Taking my inspiration from an article in the current Tate Gallery magazine, by headteacher Kevin Jones.
STEM – science technology engineering and maths should be STEAM, adding the arts – I like that.
A child is twirling around while circling a tree. “I’m orbiting,” he calls back when asked. Kevin Jones writes: “In a child science may well be a dance. There is wisdom in the dancing child who doesn’t know that art and science are different – who uses them equally to express his creativity.”
“Butterflies are very interesting. Here these things are little grubs for a while. And then they go into a little coffin. There they are in a sarcophagus, and then they come out and dance with the angels.” (Roger Tory Peterson)
“Dancers are the messengers of the gods.” (Martha Graham)
It may or may not be the case that everything in the universe dances, but the child, the butterfly and the dancer all pick up on rhythms that lie in the very nature of things. If we’re carried along by the dance, if we are the dance (“how can we know the dancer from the dance,” to quote WB Yeats), then the world just might reveal a few of its secrets. If we walk, and each next step is predictable, then we might as well not move at all.

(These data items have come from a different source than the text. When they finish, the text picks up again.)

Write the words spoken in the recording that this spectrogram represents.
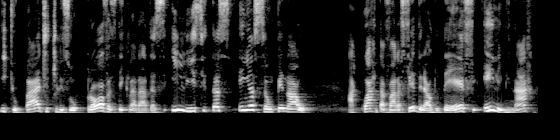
e que o PAD utilizou provas declaradas ilícitas em ação penal. A quarta vara federal do DF, em liminar,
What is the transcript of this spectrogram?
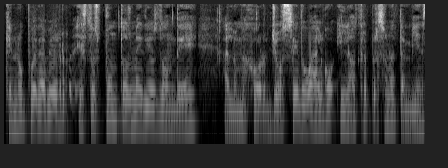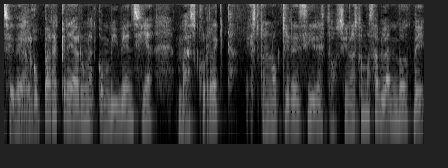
que no puede haber estos puntos medios donde a lo mejor yo cedo algo y la otra persona también cede algo para crear una convivencia más correcta. Esto no quiere decir esto, sino estamos hablando de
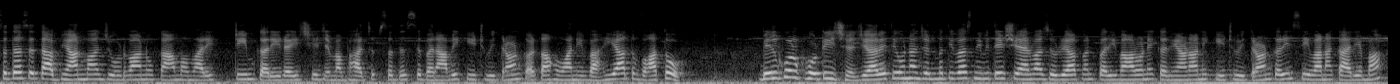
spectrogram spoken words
સદસ્યતા અભિયાનમાં જોડવાનું કામ અમારી ટીમ કરી રહી છે, જેમાં ભાજપ સદસ્ય બનાવી કીટ વિતરણ કરતા હોવાની વાહિયાત વાતો બિલકુલ ખોટી છે. જ્યારે તેઓના જન્મદિવસ નિમિત્તે શહેરમાં જરૂરિયાતમંદ પરિવારોને કરિયાણાની કીટ વિતરણ કરી સેવાના કાર્યમાં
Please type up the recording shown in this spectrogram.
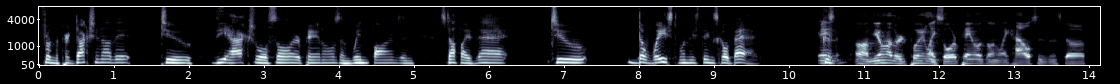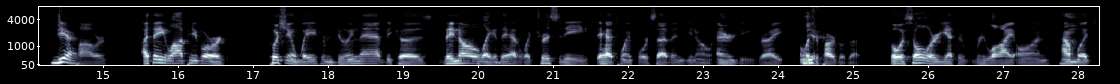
from the production of it to the actual solar panels and wind farms and stuff like that to the waste when these things go bad. And um, you know how they're putting like solar panels on like houses and stuff, Yeah. power. I think a lot of people are pushing away from doing that because they know like if they have electricity, they have twenty four seven, you know, energy, right? Unless Yeah. your power goes out. But with solar, you have to rely on how much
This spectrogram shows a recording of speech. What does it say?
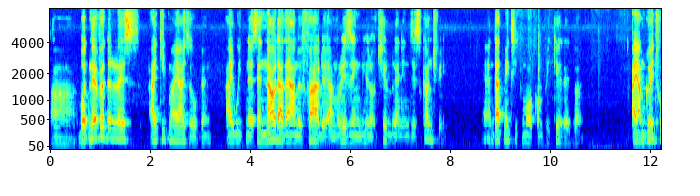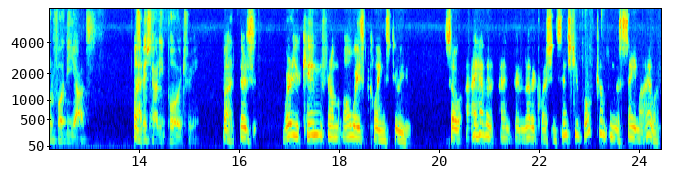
Uh, but nevertheless, I keep my eyes open. I witness, and now that I am a father, I'm raising, you know, children in this country, and that makes it more complicated. But I am grateful for the arts, But especially poetry. but there's where you came from always clings to you. So I have a, an- another question. Since you both come from the same island,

Somewhere I read a quote about Royal Academicians being grumpy old men. Really, I thought? Then I remembered the academicians as portrayed in Mike Leigh‘s Mr Turner movie. I don’t believe in all this grumpiness. But maybe they should take up dancing.

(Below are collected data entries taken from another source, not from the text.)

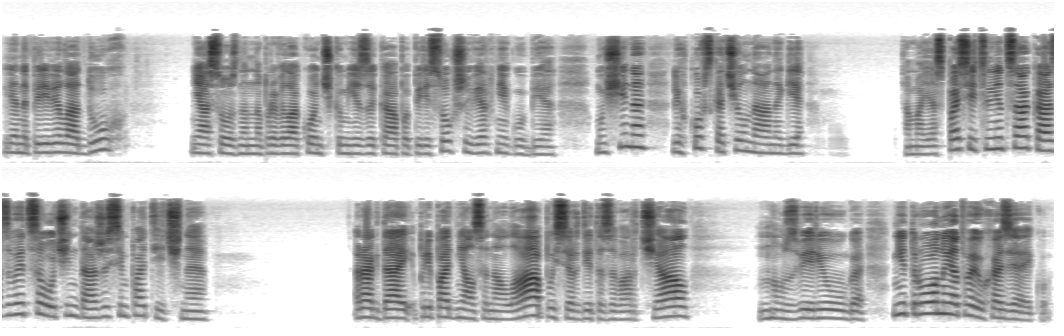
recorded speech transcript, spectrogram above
Лена перевела дух, неосознанно провела кончиком языка по пересохшей верхней губе. Мужчина легко вскочил на ноги. А моя спасительница, оказывается, очень даже симпатичная. Рогдай приподнялся на лапы, сердито заворчал. «Ну, зверюга, не трону я твою хозяйку.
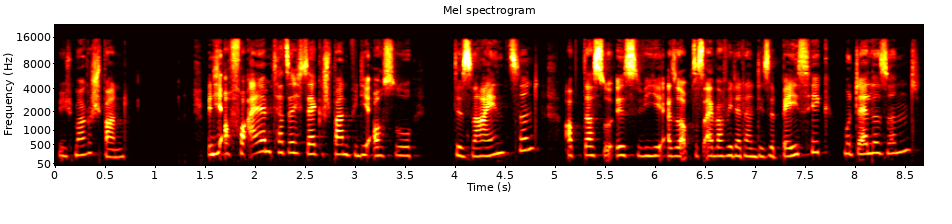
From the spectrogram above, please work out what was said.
Bin ich mal gespannt. Bin ich auch vor allem tatsächlich sehr gespannt, wie die auch so designt sind. Ob das so ist wie, also ob das einfach wieder dann diese Basic-Modelle sind,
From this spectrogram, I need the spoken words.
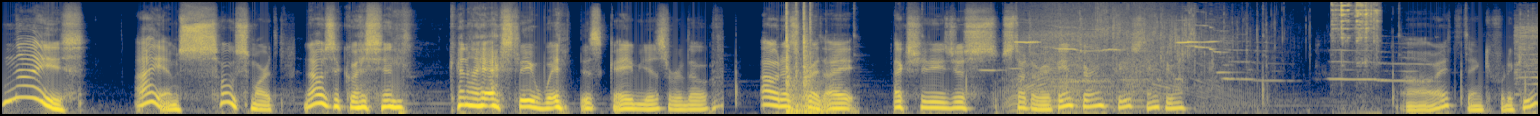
Nice. I am so smart. Now is the question, can I actually win this game, yes or no? Oh, that's great. I actually just start a game turn, please. Thank you. Alright, thank you for the key.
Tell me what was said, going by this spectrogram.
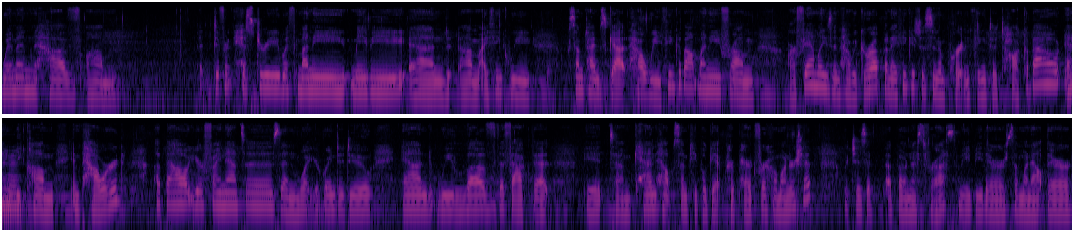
women have um, different history with money, maybe, and um, I think we sometimes get how we think about money from our families and how we grew up, and I think it's just an important thing to talk about and mm-hmm. become empowered about your finances and what you're going to do. And we love the fact that it um, can help some people get prepared for homeownership, which is a, a, bonus for us. Maybe there's someone out there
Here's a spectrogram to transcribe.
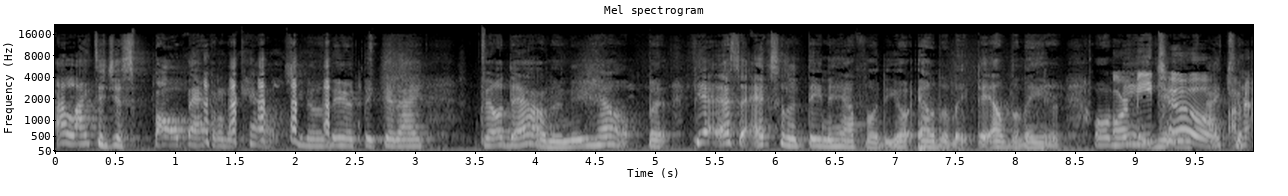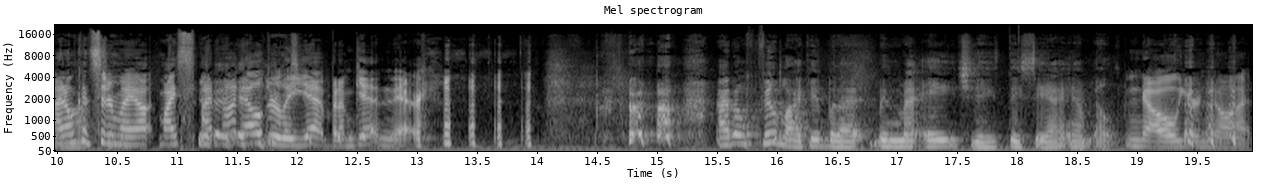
I like to just fall back on the couch. You know, they think that I fell down and need help. But yeah, that's an excellent thing to have for your elderly, the elderly, or, or me, me too. I, I, don't consider my my I'm not elderly yet, but I'm getting there. I don't feel like it, but I, in my age, they, they say I am elderly. No, you're not.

Turner came over in the movie as an old curmudgeon before his time. The dance for Turner lay in the way he handled colour. Could it be we all only have so much dance in us? Could that explain the grumpiness…?